Ski Season: How to Train Your Body
To properly train for ski season, we have to work on strength, resistance, agility and coordination.
If you’re used to escaping to the ski slopes to practice your favorite sport, whether you’re a novice or an expert skier you’ll know that skiing comes with certain risks. Learn how to reduce these risks so that you can enjoy an unforgettable ski season!
Fortunately, the majority of the implicit risks involved in the sport can be minimized with adequate preparation. In the following article, you’ll find some keys for a positive ski season without interruption from injury.
General rules for ski season
Before beginning the specific exercises for each muscle group, we need to clarify a few factors.
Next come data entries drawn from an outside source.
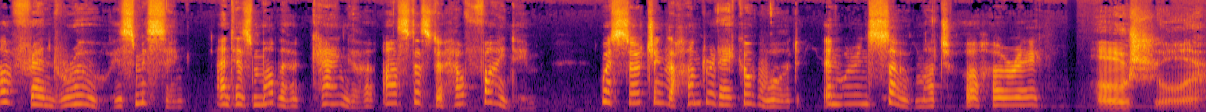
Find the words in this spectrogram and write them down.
our friend Roo is missing, and his mother, Kanga, asked us to help find him. We're searching the Hundred Acre Wood, and we're in so much of a hurry. Oh, sure.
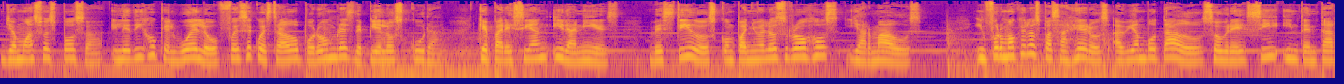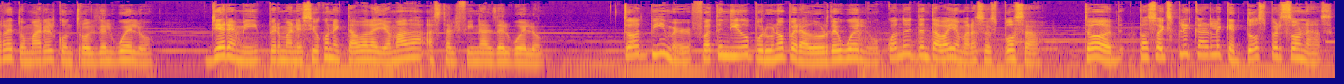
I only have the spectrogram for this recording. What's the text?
llamó a su esposa y le dijo que el vuelo fue secuestrado por hombres de piel oscura, que parecían iraníes, vestidos con pañuelos rojos y armados. Informó que los pasajeros habían votado sobre si intentar retomar el control del vuelo. Jeremy permaneció conectado a la llamada hasta el final del vuelo. Todd Beamer fue atendido por un operador de vuelo cuando intentaba llamar a su esposa, Todd pasó a explicarle que dos personas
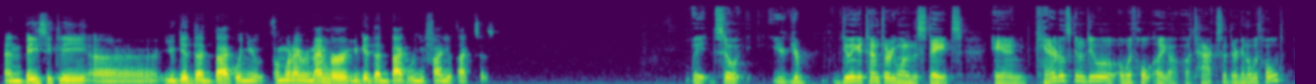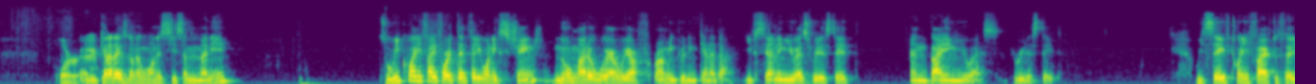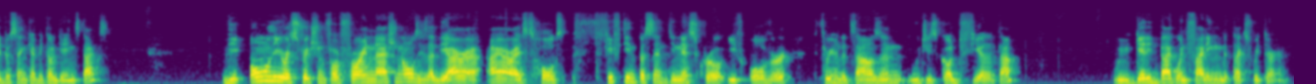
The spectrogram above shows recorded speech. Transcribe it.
and basically uh, you get that back when you from what i remember you get that back when you file your taxes. Wait so you're, you're doing a 1031 in the states and canada's going to do a, a, withhold like a, a, tax that they're going to withhold? Or uh, canada is going to want to see some money. So we qualify for a 1031 exchange no matter where we are from including canada if selling us real estate and buying us real estate we save 25 to 30% capital gains tax. The only restriction for foreign nationals is that the IRS holds 15% in escrow if over 300,000, which is called FIRPTA. We get it back when filing the tax return.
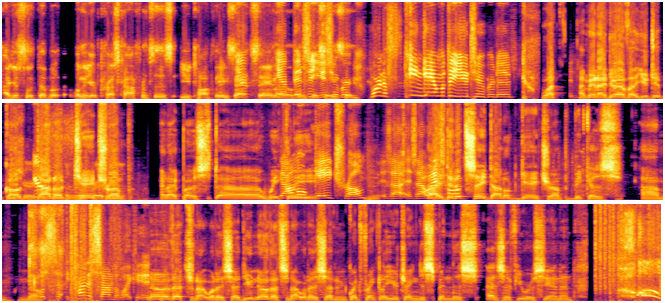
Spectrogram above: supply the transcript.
I just looked up uh, one of your press conferences. You talk the exact Yep, same. Yep, it's a think this is YouTuber. him. We're in a fucking game with a YouTuber, dude. What? I mean, I do have a YouTube called sure it's not the Donald J. president? Trump, and I post uh, Donald weekly. Gay Trump. Is that is that what I it's didn't say Donald Gay Trump because, um, no. Well, it's- it kind of sounded like it. No, that's not what I said. You know that's not what I said, and quite frankly, you're trying to spin this as if you were CNN. Oh!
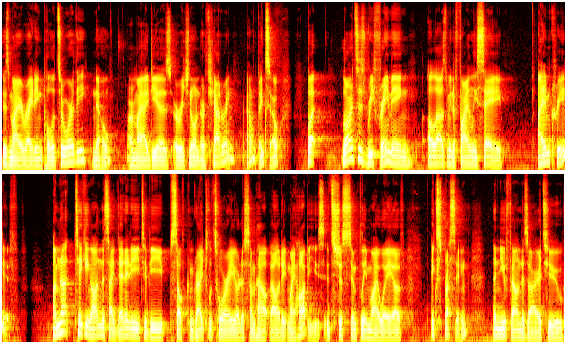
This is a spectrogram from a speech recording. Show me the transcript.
Is my writing Pulitzer worthy? No. Are my ideas original and earth shattering? I don't think so. But Lawrence's reframing allows me to finally say, I am creative. I'm not taking on this identity to be self congratulatory or to somehow validate my hobbies. It's just simply my way of expressing a newfound desire to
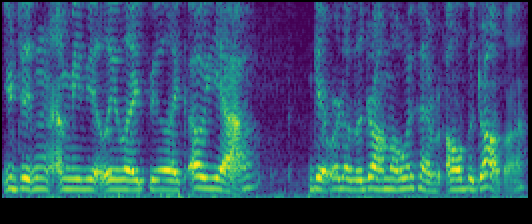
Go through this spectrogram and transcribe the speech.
you didn't immediately like be like, oh yeah, get rid of the drama with ev- all the drama.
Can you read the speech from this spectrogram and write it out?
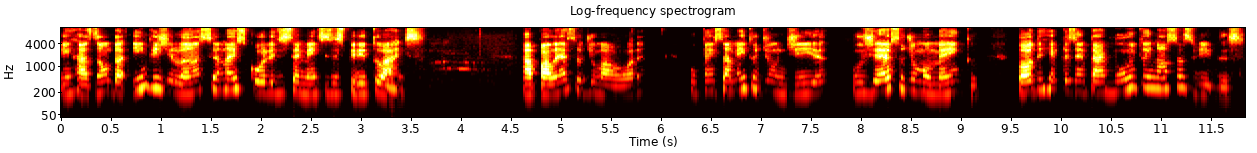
em razão da invigilância na escolha de sementes espirituais. A palestra de uma hora, o pensamento de um dia, o gesto de um momento podem representar muito em nossas vidas.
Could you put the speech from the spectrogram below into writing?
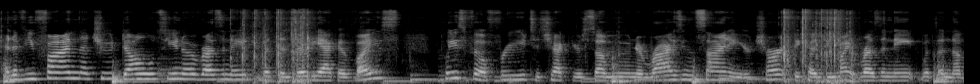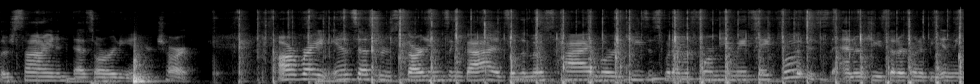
And if you find that you don't, you know, resonate with the zodiac advice, please feel free to check your sun, moon, and rising sign in your chart because you might resonate with another sign that's already in your chart. All right, ancestors, guardians, and guides of the Most High, Lord Jesus, whatever form you may take, Lord, this is the energies that are going to be in the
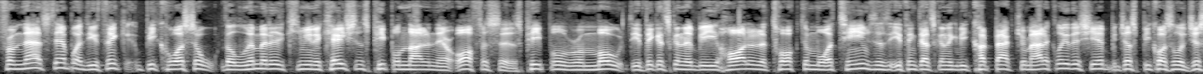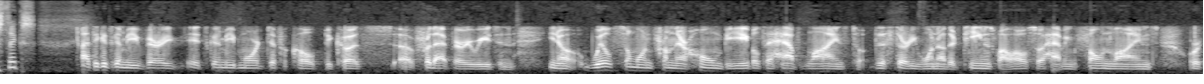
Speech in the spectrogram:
from that standpoint, do you think because of the limited communications, people not in their offices, people remote, do you think it's going to be harder to talk to more teams? Do you think that's going to be cut back dramatically this year just because of logistics? I think it's going to be very. It's going to be more difficult because, uh, for that very reason, you know, will someone from their home be able to have lines to the 31 other teams while also having phone lines or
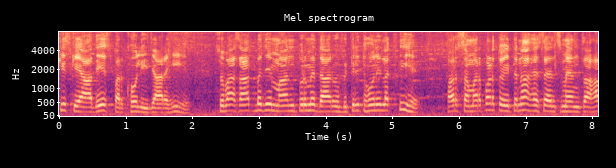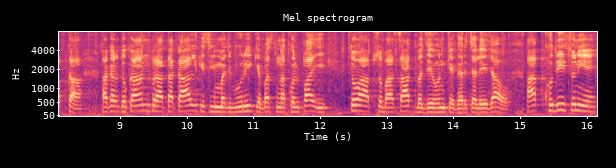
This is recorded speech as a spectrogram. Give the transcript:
किसके आदेश पर खोली जा रही है? सुबह सात बजे मानपुर में दारू वितरित होने लगती है, और समर्पण तो इतना है सेल्समैन साहब का, अगर दुकान प्रातःकाल किसी मजबूरी के बस न खुल पाई तो आप सुबह सात बजे उनके घर चले जाओ। आप खुद ही सुनिए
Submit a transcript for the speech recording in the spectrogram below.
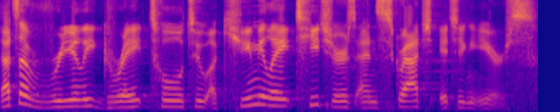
That's a really great tool to accumulate teachers and scratch itching ears.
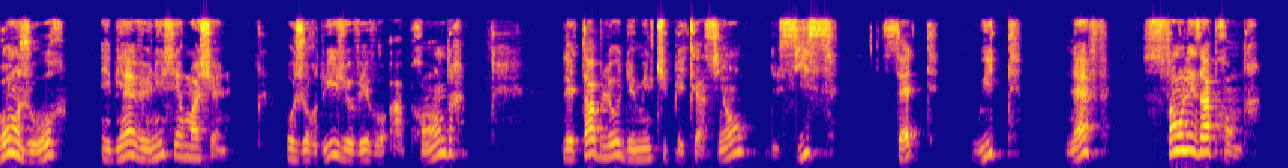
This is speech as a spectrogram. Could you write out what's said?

The first is that the body takes some time to adapt. So, if you’re starting from zero, you’ll need to do these exercises for a minimum of three weeks before you go skiing.
The ideal frequency for training is three times a week, alternating days. That’s to say, not to train two days in a row or to let more than one day pass without exercising.
On the other hand, you’ll gradually need to increase your effort. That means starting with basic exercise and adding weight slowly, giving the body time to adjust. While we all have to prevent injuries during ski season, we also have to prevent them before it begins!
Agility training for ski season
It’s also important to understand that we not only have to strength train, but also train our agility, balance, resistance, and coordination. All of these factors are important when we’re skiing down a mountain at high speed!
And finally, we must understand that while correct physical training can prevent many injuries, it can’t prevent every injury. If we don’t ski carefully, a fall and trauma will always be harmful. We must respect the rules of the slopes and keep in mind our own abilities, the weather, and the state of the snow when we are choosing our route.
Using our legs is fundamental come ski time, but this also means that they can easily and frequently become injured. When we get to ski season, we have to make sure we have strong, resistant legs in order to protect our joints and so that we can calmly enjoy skiing. Here are some exercises that can help us achieve this:
- Squats: the basic exercise for the quadriceps and hamstrings. On your feet, bend your knees so that your glutes are out, slowly lowering with a straight back, without letting your knees protrude over the tips of your toes. Try it out with both legs, and later on, try it with just one at a time.
- Lateral steps: first, stand beside an obstacle such as a step or a box; the idea is to get from one side to the other as quickly as possible. If you’re to the left of the obstacle, raise the right foot onto the obstacle, then the left foot, and then lower the right and then the left on to the ground. Now, in reverse: left, right, left, right. To increase the difficulty, you can do the steps while holding on to weight or a dumbbell.
- Lateral lunges: start on your feet, facing forward. Open a leg outward and then lower it, again without letting the knee pass in front of the toes. Return to the starting position and then do the lunge to the other side.
- Zig-zag: place objects in a way that makes you move to each side of them. Run from the start to the end of the circuit that you’ve created, passing outside the obstacles and touching them with your hand.
- High jumps: stand on top of a box or a similar object. Jump forward and, upon landing, bend your knees until they’re 90 degrees.
- Abductors with an elastic band: place an elastic band around the ankles and knees and slowly open and close the legs. You can do these seated, standing, to one side and then the other, or alternating the leg that uses force.
It’s worth mentioning that all of these exercises can be done with a Bosu ball for added difficulty.
Other exercises for ski season
In addition to the legs, it’s good to have a strong core, and we also need a certain level of general cardio resistance to have a good ski season. To train these zones of the body, the following exercises are good examples:
- Jumping burpees. This exercise consists of jumping and clapping the hands above the head, and then shooting your legs out behind you and doing a pushup.
- Front plank. A classic for the core: in a horizontal position, we support the entire weight of the body on the forearms and the toes. Hold the pose for thirty seconds, with the back straight, and then rest.
- Deadweight and rowing. On your feet, holding a bar with weights or dumbbells, open the legs and hands hips-width distance apart. Lower your back (until it’s nearly 90 degrees with your hips, but always staying straight) and the knees flexed. Once lowered, bring the weight (or weights) to your bellybutton three times and then raise to starting position. With this exercise (featured on the cover) you work the lumbar zone, legs, and arms.
To close, remember that every exercise routine needs to be planned with a professional, responsible for supervising its implementation as well. If you aren’t a skiing expert, find an instructor so that you can enjoy the activity with the least risk possible.